→ Stored data

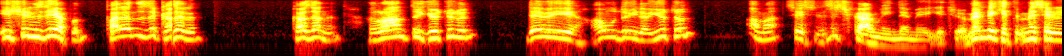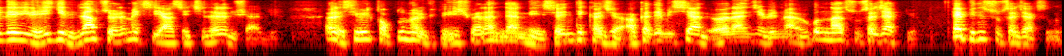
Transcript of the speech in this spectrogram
işinizi yapın, paranızı kazanın, kazanın, rantı götürün, deveyi hamuduyla yutun ama sesinizi çıkarmayın demeye getiriyor. Memleketin meseleleriyle ilgili laf söylemek siyasetçilere düşer diyor. Öyle sivil toplum örgütü, işveren derneği, sendikacı, akademisyen, öğrenci bilmem bunlar susacak diyor. Hepiniz susacaksınız.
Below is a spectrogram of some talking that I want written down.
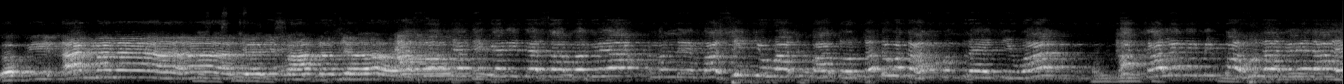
कपी आगमन चरी आपण त्या ठिकाणी त्याचा बघूया म्हणले माशीची वाट पाहतो तद्वत हनुमंत्राची वाट। हा कालने मी पाहू लागलेला आहे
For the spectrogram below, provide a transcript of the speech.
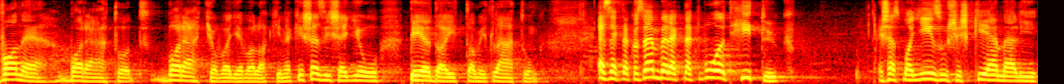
Van-e barátod, barátja vagy-e valakinek? És ez is egy jó példa itt, amit látunk. Ezeknek az embereknek volt hitük, és ezt majd Jézus is kiemeli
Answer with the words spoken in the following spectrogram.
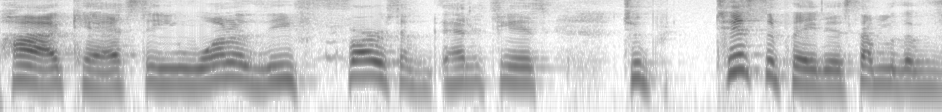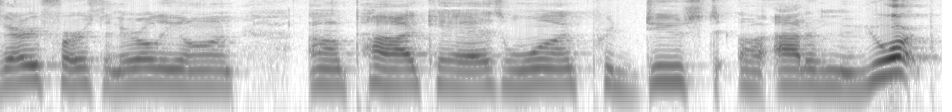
podcasting. One of the first, I've had a chance to participate in some of the very first and early on uh. One produced uh, out of New York,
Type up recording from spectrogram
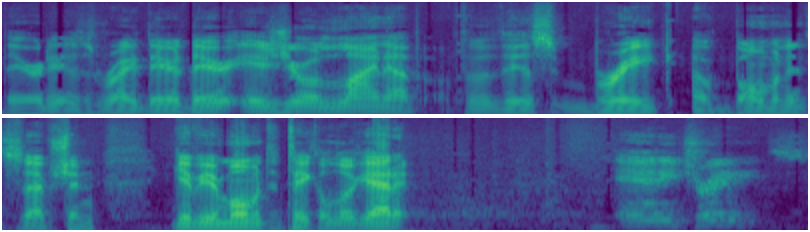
There it is, right there. There is your lineup for this break of Bowman Inception. Give you a moment to take a look at it. Any trades?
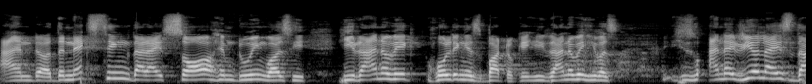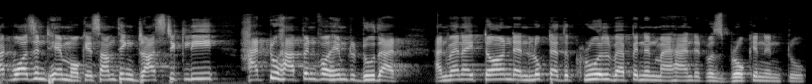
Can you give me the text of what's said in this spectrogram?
And uh, the next thing that I saw him doing was he, he ran away holding his butt, okay? He ran away, he was, and I realized that wasn't him, okay? Something drastically had to happen for him to do that. And when I turned and looked at the cruel weapon in my hand, it was broken in two.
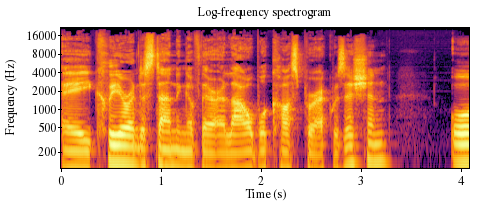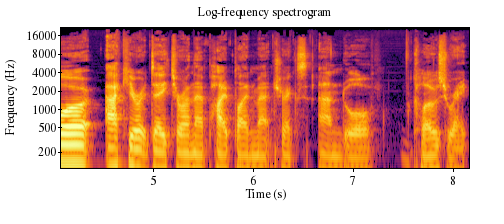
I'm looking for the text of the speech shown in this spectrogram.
a clear understanding of their allowable cost per acquisition, or accurate data on their pipeline metrics and or close rate.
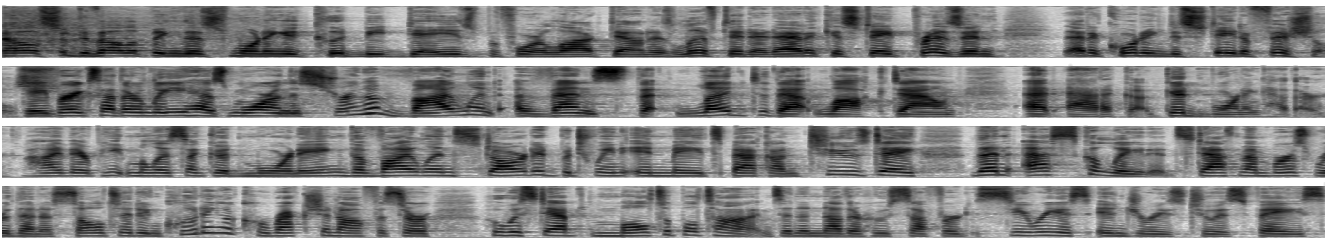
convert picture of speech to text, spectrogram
Also developing this morning, it could be days before a lockdown is lifted at Attica State Prison. That, according to state officials. Daybreak's Heather Lee has more on the string of violent events that led to that lockdown at Attica. Good morning, Heather. Hi there, Pete and Melissa. Good morning. The violence started between inmates back on Tuesday, then escalated. Staff members were then assaulted, including a correction officer who was stabbed multiple times and another who suffered serious injuries to his face.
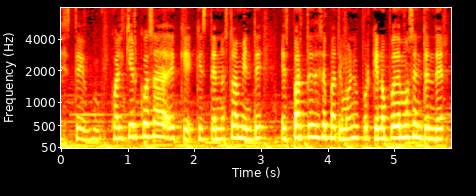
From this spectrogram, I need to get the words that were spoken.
este, cualquier cosa que, que, esté en nuestro ambiente es parte de ese patrimonio porque no podemos entender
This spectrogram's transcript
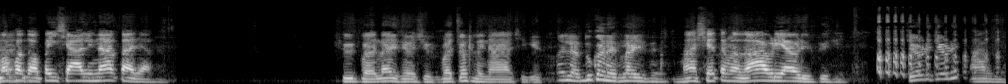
મફત તો પૈસા આલીને આવતા રહ્યા શિવભાઈ લાવી છે શિવભાઈ ચોટ લઈને આયા છીએ એટલે દુકાને જ લાવી છે. મારા ક્ષેત્રમાં તો આવડી આવડી પીધી કેવડી કેવડી? આવડી.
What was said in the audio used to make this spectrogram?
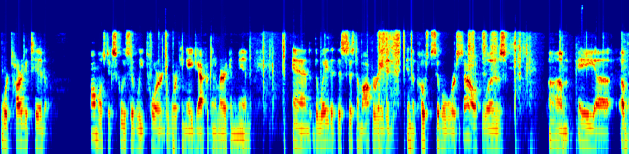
were targeted almost exclusively towards working age African American men. And the way that this system operated in the post Civil War South was um, a, uh, a,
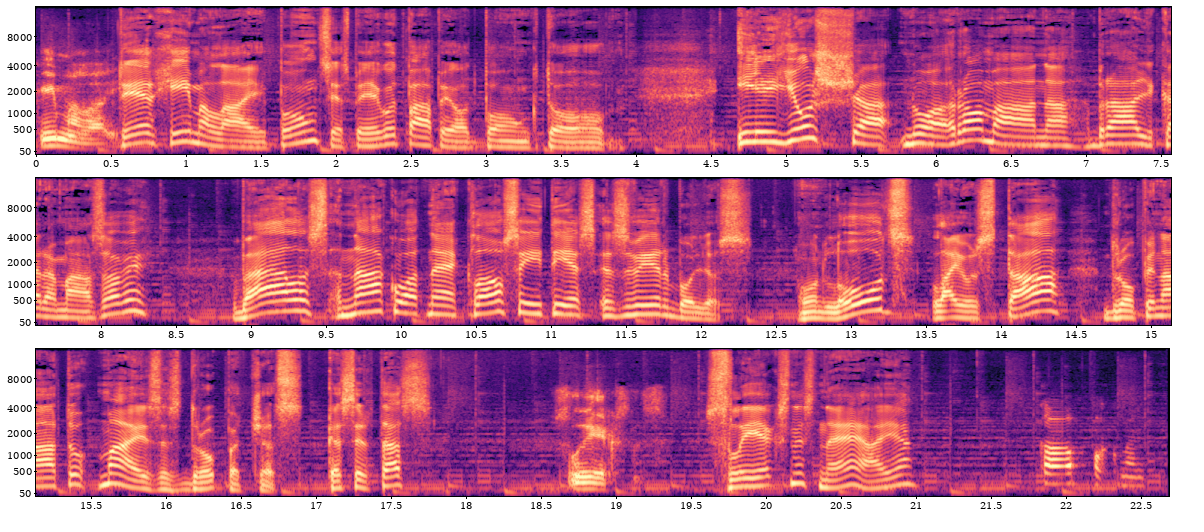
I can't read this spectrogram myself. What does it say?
Himalaya. Tie ir Himalaja punkts, iespēja iegūt papildu punktu. Iljuša no romāna Brāļa Karamāzovi vēlas nākotnē klausīties zvirbuļus un lūdz, lai uz tā drupinātu maizes drupačas. Kas ir tas? Slieksnis. Slieksnis, nē, aja. Kapakmeni.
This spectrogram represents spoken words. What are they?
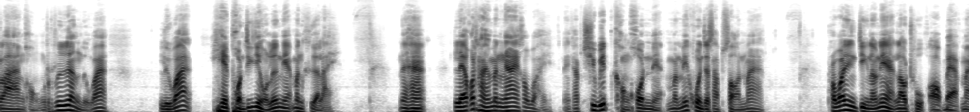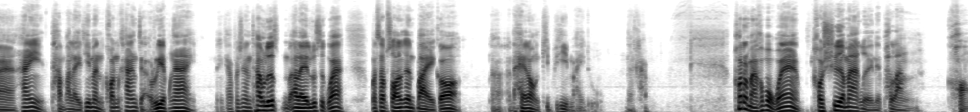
กลางของเรื่องหรือว่า หรือว่าเหตุผลจริง ๆ ของเรื่องนี้มันคืออะไรนะฮะแล้วก็ทำให้มันง่ายเข้าไว้นะครับ ชีวิตของคนเนี่ยมันไม่ควรจะซับซ้อนมาก เพราะว่าจริง ๆ แล้วเนี่ยเราถูกออกแบบมาให้ทำอะไรที่มันค่อนข้างจะเรียบง่ายนะครับ เพราะฉะนั้นถ้ารู้อะไรรู้สึกว่ามันซับซ้อนเกินไปก็ให้ลองคิดวิธีใหม่ดูนะครับ ข้อต่อมาเขาบอกว่าเขาเชื่อมากเลยในพลังของ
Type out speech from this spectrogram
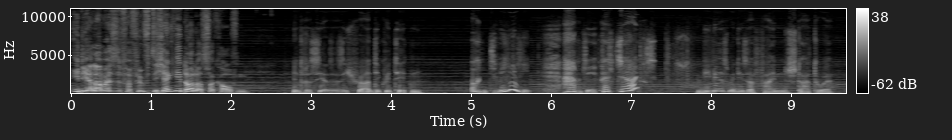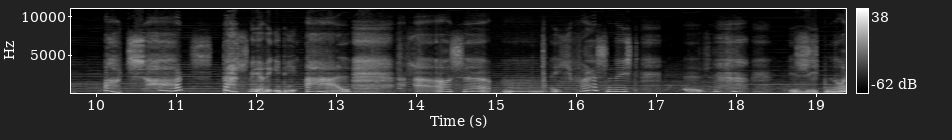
idealerweise für 50 Yankee-Dollars verkaufen. Interessieren Sie sich für Antiquitäten? Und wie? Haben Sie etwas, George? Wie wär's mit dieser feinen Statue? Oh, George, das wäre ideal. Außer, hm, ich weiß nicht. Sieht neu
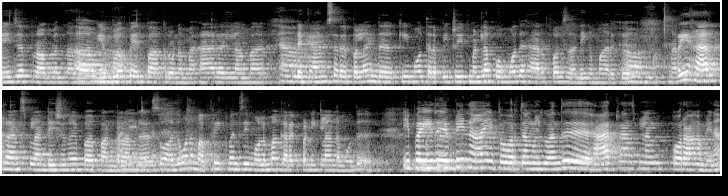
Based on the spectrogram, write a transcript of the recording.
மேஜர் ப்ராப்ளம் தான். எவ்வளோ பேர் பார்க்குறோம் நம்ம ஹேர் இல்லாம. இந்த கேன்சர் இப்போல்லாம் இந்த கீமோதெரப்பி ட்ரீட்மெண்ட்லாம் போகும்போது ஹேர் ஃபால்ஸ் அதிகமா இருக்கு. நிறைய ஹேர் டிரான்ஸ்பிளான்டேஷனும் இப்போ பண்றாங்க. ஸோ அதுவும் நம்ம ஃப்ரீக்வன்சி மூலமா கரெக்ட் பண்ணிக்கலாம்னும் போது இப்போ இது எப்படின்னா இப்போ ஒருத்தவங்களுக்கு வந்து ஹேர் டிரான்ஸ்பிளான்ட் போகிறாங்க அப்படின்னா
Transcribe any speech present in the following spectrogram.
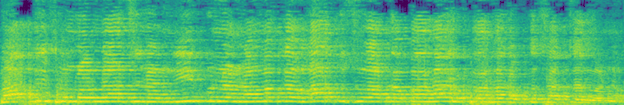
బాప్తిసంలో ఉండాల్సిన నీకున్న నమ్మకం మార్పు సువార్త పదహారు పదహారు. ఒక్కసారి చదవండి.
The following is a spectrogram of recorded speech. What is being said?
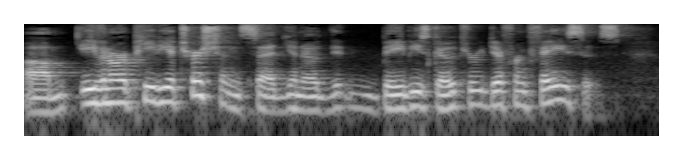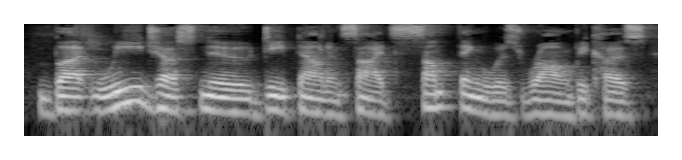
um, even our pediatrician said, "You know, babies go through different phases." But we just knew deep down inside something was wrong because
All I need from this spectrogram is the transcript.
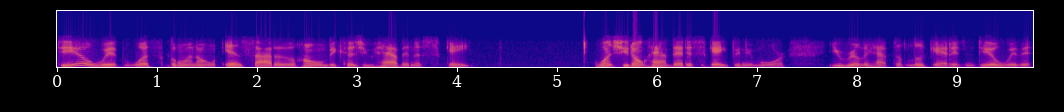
deal with what's going on inside of the home because you have an escape. Once you don't have that escape anymore, you really have to look at it and deal with it.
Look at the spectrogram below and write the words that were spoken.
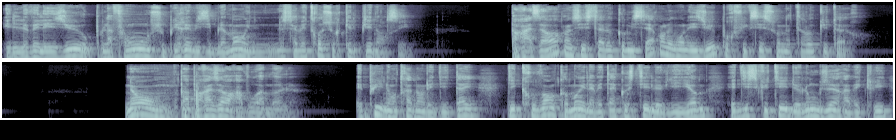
Il levait les yeux au plafond, soupirait visiblement, il ne savait trop sur quel pied danser. Par hasard, insista le commissaire en levant les yeux pour fixer son interlocuteur. Non, pas par hasard, avoua Moll. Et puis il entra dans les détails, découvrant comment il avait accosté le vieil homme et discuté de longues heures avec lui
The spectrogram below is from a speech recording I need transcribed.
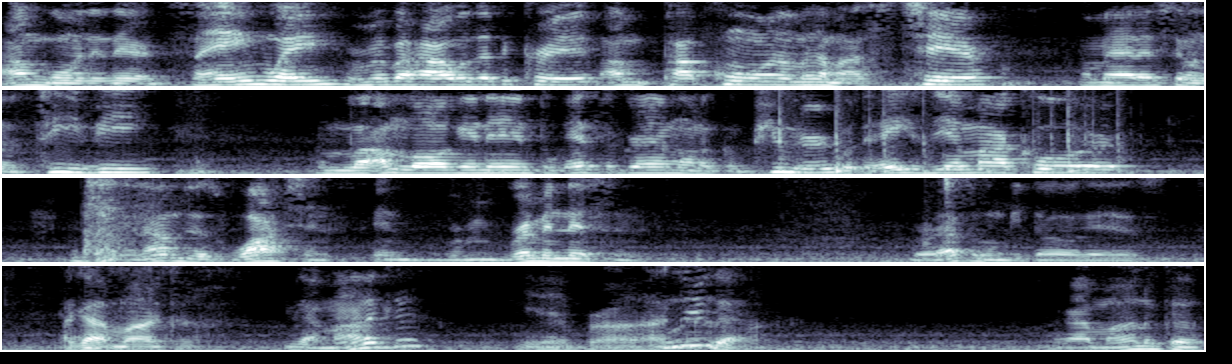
I'm going in there the same way. Remember how I was at the crib? I'm popcorn. I'm gonna have my chair. I'm gonna have that shit on the TV. I'm, I'm logging in through Instagram on a computer with the HDMI cord, and I'm just watching and rem- reminiscing. Bro, that's gonna be dog ass. I got Monica. You got Monica? Yeah, bro. I Who you got? I got Monica.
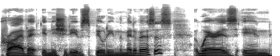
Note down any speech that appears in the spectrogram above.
private initiatives building the metaverses, whereas in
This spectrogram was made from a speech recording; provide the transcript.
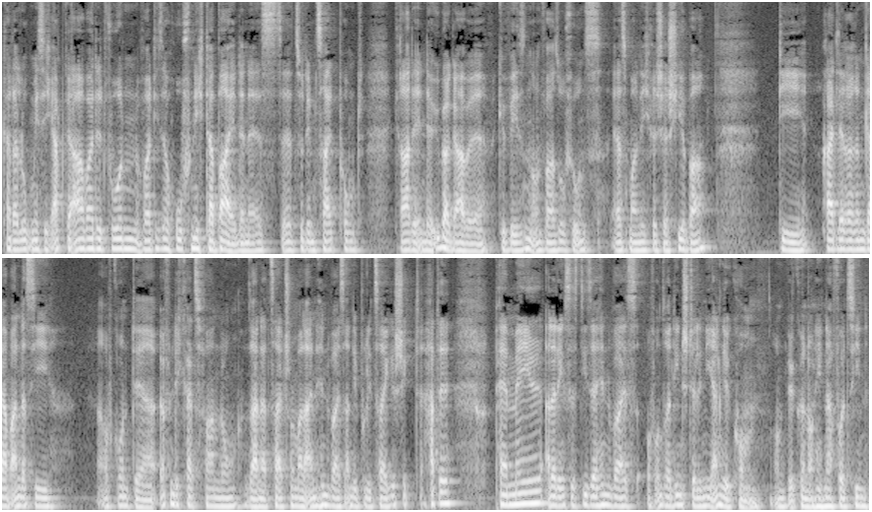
katalogmäßig abgearbeitet wurden, war dieser Hof nicht dabei, denn er ist äh, zu dem Zeitpunkt gerade in der Übergabe gewesen und war so für uns erstmal nicht recherchierbar. Die Reitlehrerin gab an, dass sie aufgrund der Öffentlichkeitsfahndung seinerzeit schon mal einen Hinweis an die Polizei geschickt hatte per Mail. Allerdings ist dieser Hinweis auf unserer Dienststelle nie angekommen und wir können auch nicht nachvollziehen,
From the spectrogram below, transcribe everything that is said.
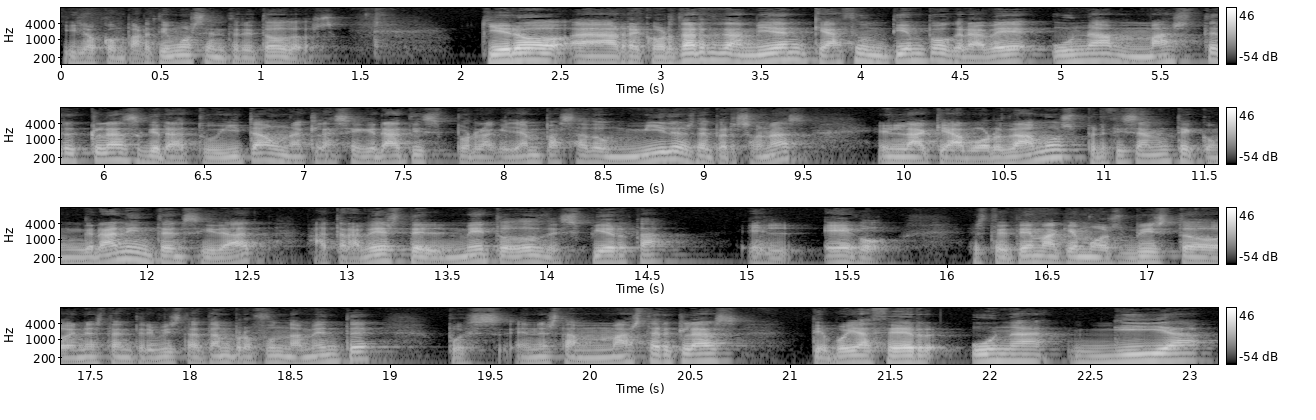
y lo compartimos entre todos. Quiero ah, recordarte también que hace un tiempo grabé una masterclass gratuita, una clase gratis por la que ya han pasado miles de personas, en la que abordamos precisamente con gran intensidad, a través del método despierta, el ego. Este tema que hemos visto en esta entrevista tan profundamente, pues en esta masterclass te voy a hacer una guía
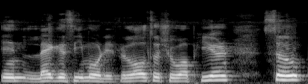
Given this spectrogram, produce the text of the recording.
in legacy mode. It will also show up here. So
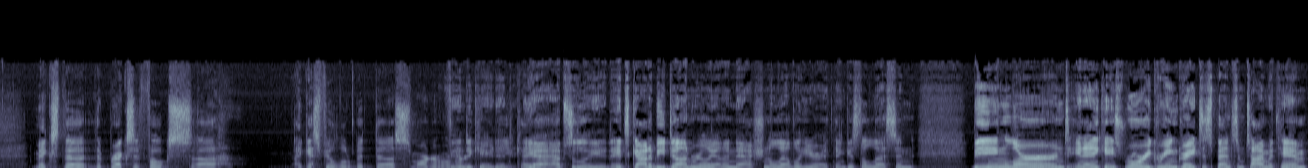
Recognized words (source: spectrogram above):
makes the the Brexit folks, uh, I guess, feel a little bit uh, smarter over vindicated. Yeah, absolutely. It's got to be done really on a national level here. I think is the lesson being learned. In any case, Rory Green, great to spend some time with him.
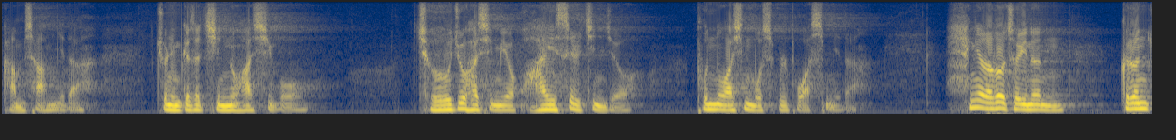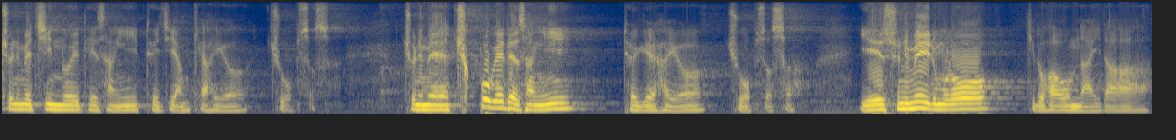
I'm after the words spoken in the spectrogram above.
감사합니다. 주님께서 진노하시고 저주하시며 화했을진저 분노하신 모습을 보았습니다. 행여라도 저희는 그런 주님의 진노의 대상이 되지 않게 하여 주옵소서. 주님의 축복의 대상이 되게 하여 주옵소서. 예수님의 이름으로 기도하옵나이다.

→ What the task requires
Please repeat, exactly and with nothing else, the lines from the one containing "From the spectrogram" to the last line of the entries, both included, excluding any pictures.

→ Answer below
From the spectrogram below, transcribe everything that is said.
y lo compartimos entre todos. Quiero ah, recordarte también que hace un tiempo grabé una masterclass gratuita, una clase gratis por la que ya han pasado miles de personas, en la que abordamos precisamente con gran intensidad, a través del método despierta, el ego. Este tema que hemos visto en esta entrevista tan profundamente, pues en esta masterclass te voy a hacer una guía
Given this spectrogram, produce the text of the recording.
in legacy mode. It will also show up here. So
Recognized words (source: spectrogram above):
makes the the Brexit folks, uh, I guess, feel a little bit uh, smarter over vindicated. Yeah, absolutely. It's got to be done really on a national level here. I think is the lesson being learned. In any case, Rory Green, great to spend some time with him.
I'm after the words spoken in the spectrogram above.
감사합니다. 주님께서 진노하시고 저주하시며 화했을진저 분노하신 모습을 보았습니다. 행여라도 저희는 그런 주님의 진노의 대상이 되지 않게 하여 주옵소서. 주님의 축복의 대상이 되게 하여 주옵소서. 예수님의 이름으로 기도하옵나이다.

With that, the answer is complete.